And there are other things, of course, but that’s what is coming to mind at the moment.
Anyway, I hate that movie. As well as most of the other HP films. And I will never forgive Chris Columbus for stepping down after CoS and for directing the first Percy Jackson movie because that was complete shit
After what felt like a week of really high anticipation we finally got The Brothers Jones. When there is that much buildup I always worry about being disappointed but that wasn’t the case at all with this one! It managed to avoid all the speculation I didn’t want to have happen and give me all the stuff I wanted!
We opened right in the thick of it with Henry and Cruella which both surprised and pleased me. I am glad they dispensed with any kind of explanation scene and jumped right into the action. Henry used his Author-sense to find the Apprentice! Whose unfinished business turns out to be Henry. He coped to being a bit shady with the truth in order to protect Henry from a difficult decision. Oh and BTW magic works different in the Underworld so forget what I told you before. Except the part about not writing events, that’s still a big no-no.

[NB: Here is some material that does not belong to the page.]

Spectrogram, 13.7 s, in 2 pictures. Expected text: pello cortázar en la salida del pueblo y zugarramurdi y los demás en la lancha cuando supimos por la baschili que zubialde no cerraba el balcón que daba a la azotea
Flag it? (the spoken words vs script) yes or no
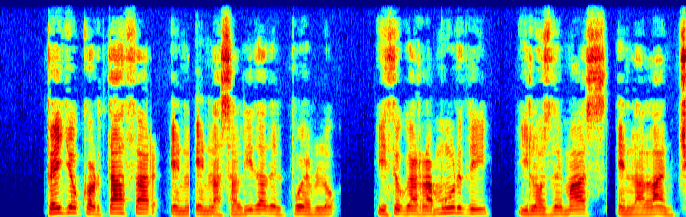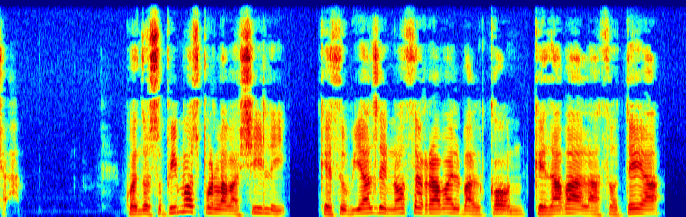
yes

What I enjoyed most about this was the Apprentice giving Henry all the information but then telling him that in the end it had to be his choice. My mom totally parented that way. She laid out the options, taught us right from wrong and then trusted us to make the right decision. This is the opposite of what Emma did to Killian and I think it was a clear line that show was drawing about the right and wrong way to handle people. It was Henry’s hero test and one he passed with flying colors.
The Captain Swan healing scene came next and honestly I wasn’t ready. I think I just shut down my emotions cause I knew it was going to hurt. The “nursery” went completely unremarked upon which was sad but I am sure it will come back up eventually. When Killian rejected Emma’s kiss I may have whimpered a little bit. Killian said “I hate myself” about six different ways in that scene and it’s just so hard to watch. The fact that he recognized how much stronger Emma was against the Darkness and Emma turning right back around and trying to tell him that he was strong just nearly broke me. This is a conversation I have wanted them to have and I genuinely couldn’t believe that we got it on screen. This is why I love this ship because they get to be real and to develop and I am just really happy even though a lot of their scenes hurt.
It’s taken me a little while to write up my thoughts on this
chapter because I’ve been taking a training seminar and struggling with a
migraine. This is one of my favourite
chapters in the entire series (if not my outright favourite), and there is so
much that happens within it that it’s taken a while just to work through my own
thoughts. I’ve always loved the way
Terajima says so much through the way he composes panels, and there is a fair
bit of that going on in this chapter.
But what also makes this chapter unique is the way some of the things
that have only been suggested implicitly in the past are made explicit.